Records contained in a dataset:
-*-
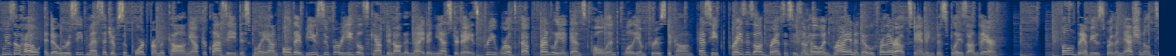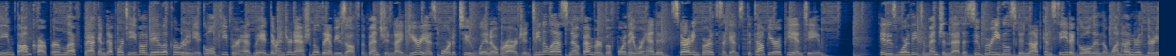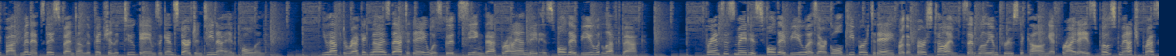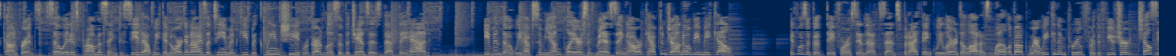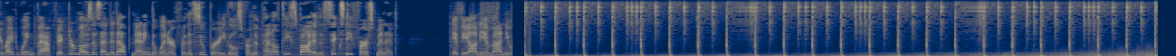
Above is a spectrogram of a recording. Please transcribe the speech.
Uzoho Idowu received message of support from Ekong after classy display on full debut Super Eagles captain on the night in yesterday's pre-World Cup friendly against Poland. William Troost-Ekong has heaped praises on Francis Uzoho and Brian Idowu for their outstanding displays on their full debuts for the national team The Amkar Perm left back and Deportivo de La Coruña goalkeeper had made their international debuts off the bench in Nigeria's 4-2 win over Argentina last November before they were handed starting berths against the top European team. It is worthy to mention that the Super Eagles did not concede a goal in the 135 minutes they spent on the pitch in the two games against Argentina and Poland. You have to recognize that today was good seeing that Brian made his full debut at left back. Francis made his full debut as our goalkeeper today for the first time, said William Troost-Ekong at Friday's post-match press conference, so it is promising to see that we can organize a team and keep a clean sheet regardless of the chances that they had. Even though we have some young players and missing our captain John Obi Mikel. It was a good day for us in that sense but I think we learned a lot as well about where we can improve for the future. Chelsea right wing back Victor Moses ended up netting the winner for the Super Eagles from the penalty spot in the 61st minute. Ifeanyi Emmanuel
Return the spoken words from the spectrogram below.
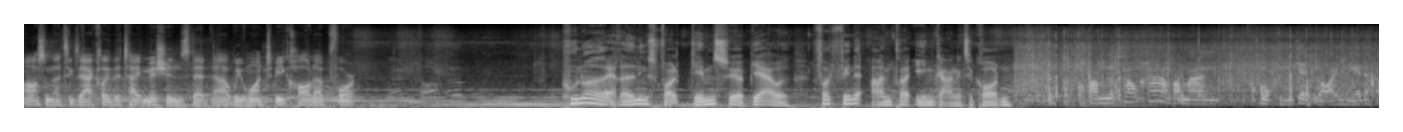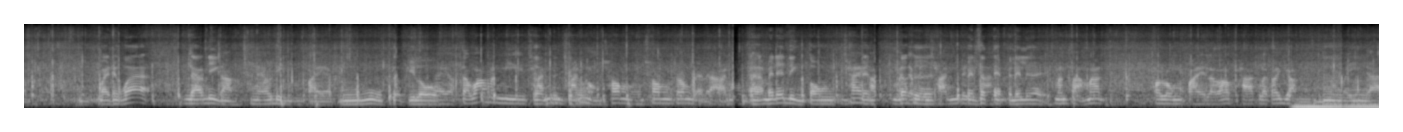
awesome, that's exactly the type missions that uh, we want to be called up for. 100 af redningsfolk gennemsøger bjerget for at finde andre indgange til grotten. ความลึกคร่าวๆประมาณ 6-700 เมตรอะครับหมายถึงว่าแนวดิ่งจากแนวดิ่งลงไปครับโอ้โหเกือบกิโลใช่ครับแต่ว่ามันมีชั้นเกินครึ่งชั้นกิโลของช่องช่องช่องหลายๆชั้นอ่าไม่ได้ดิ่งตรงใช่ครับเป็นมันก็จะคือเป็นชั้นเป็นสเต็ปไปเรื่อยมันสามารถพอลงไปแล้วก็พักแล้วก็หย่อนไปอีกได้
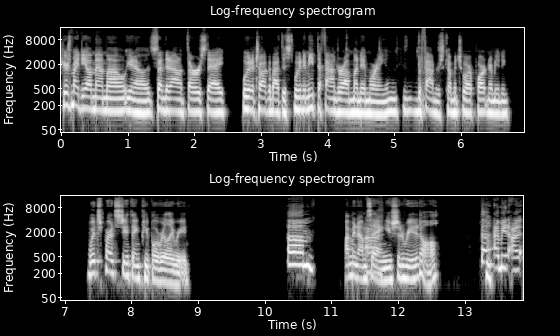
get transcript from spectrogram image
Here's my deal memo. You know, send it out on Thursday. We're going to talk about this. We're going to meet the founder on Monday morning, and the founder's coming to our partner meeting. Which parts do you think people really read? Um, I mean, I'm Uh, saying you should read it all. I mean, I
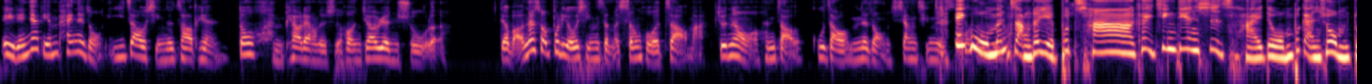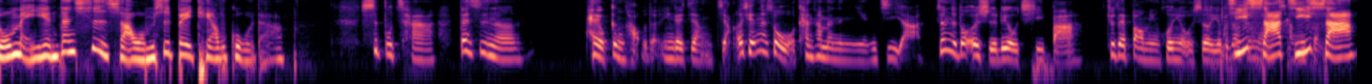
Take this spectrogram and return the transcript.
哎，人家连拍那种遗照型的照片都很漂亮的时候，你就要认输了，那时候不流行什么生活照嘛，就那种很早古早我们那种相亲的。哎，我们长得也不差啊，可以进电视台的。我们不敢说我们多美艳，但至少我们是被挑过的，是不差。但是呢，还有更好的，应该这样讲。而且那时候我看他们的年纪啊，真的都二十六七八。就在报名婚友社，也不急啥急啥，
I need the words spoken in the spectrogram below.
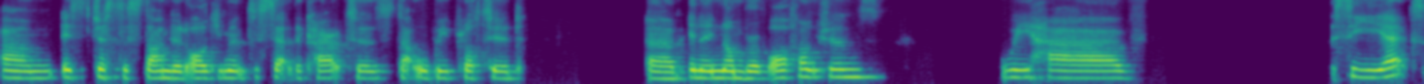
Um, it's just a standard argument to set the characters that will be plotted um, in a number of R functions. We have CEX,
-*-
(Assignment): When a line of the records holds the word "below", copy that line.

(Task answer):
Return the spoken words from the spectrogram below.
I need the words spoken in the spectrogram below.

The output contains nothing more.